The West Coast mineral sands resource is “world class” with the potential to create about 300 jobs, Westland Mineral Sands (WMS) managing director Ray Mudgway says.
The company began mining at Cape Foulwind, near Westport, last year. It holds 10 mining and exploration permits Coast-wide.
It recently applied for two prospecting permits in Buller. One is for 73.2sq km of land at Addisons, on the Cape Foulwind headland; the other is for 43.2sq km on a strip of coastal land at Waimangaroa north of Westport.
Around 60 minerals are listed in the prospecting permit applications.

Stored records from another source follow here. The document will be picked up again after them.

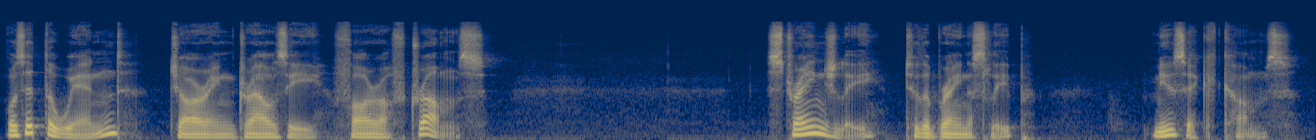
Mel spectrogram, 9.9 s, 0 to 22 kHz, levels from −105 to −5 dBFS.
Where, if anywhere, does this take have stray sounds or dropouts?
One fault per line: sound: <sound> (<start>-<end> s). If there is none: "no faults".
no faults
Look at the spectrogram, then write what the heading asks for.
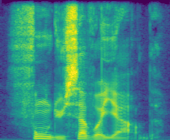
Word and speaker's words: fondue savoyarde: So how do you pronounce it correctly? You will say fondue savoyarde.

“The West Coast really is a world-class resource, I think that’s what we’re discovering more and more… It’s a world class scaleable resource as well – it’s not just got content it’s got scale in a global context,” Mudgway said on Thursday.
Until now the company had focused on coarse grain mineral sands. It was now investigating fine grain sands too, he said.
“There’s a lot more resource that has value globally in that fine grain sand… We’re spending several million dollars for exploration on other deposits.”
WMS holds mineral licences over 7700ha of the West Coast. That area could extend to 20,000ha, Mudgway said. “There’s generations of opportunity here.”
Markets could sustain more than a million tonnes a year of West Coast heavy mineral sand products.
“So when we talk about a 100-year business it’s not hyperbole, it’s a sizeable industry for the West Coast for 100 years.”
WMS’ Buller workforce would increase to about 70 once its shipping got underway, he said.
If WMS’ proposed mine at Mananui near Hokitika received resource consent it would create another 70 jobs.
“And if you add another site it would be over 200 [jobs] and if you added a fourth site it would be closer to 300,” he said.
WMS has previously said its average wage for direct employees was between $101,500 and $117,500 a year – well above the Coast median of about $54,000.
The company has been trucking heavy mineral sand concentrate from the Cape Foulwind mine to Nelson for export. Another 6000-tonne shipment was due to leave for China, Mudgway said.
The main product was ilmenite which contained titanium oxide used in products like paint, tiles and metal, he said. Garnet was also a high-value product.
WMS plans to export heavy mineral sands directly from the Coast once its motorised barge arrives from Indonesia. The barge was originally due in September but is now unlikely to arrive until February next year.
Mudgway said about 200 people had been working on renovating the vessel. It would come off the slip the week after next, then undergo sea trials. The voyage to Westport would take about 35 days.
WMS has resource consent to transfer heavy mineral sand from the barge to bulk export ships moored in Buller Bay and is seeking consent for similar transfers off Greymouth.
Development West Coast (DWC) recently announced it was investing $3 million in WMS.
“We see it as a diversification of the minerals industry into an area that is meeting demand and fits with the current global narrative of moving toward renewable energy etc. These minerals are a critical part of that,” DWC chief executive Heath Milne said.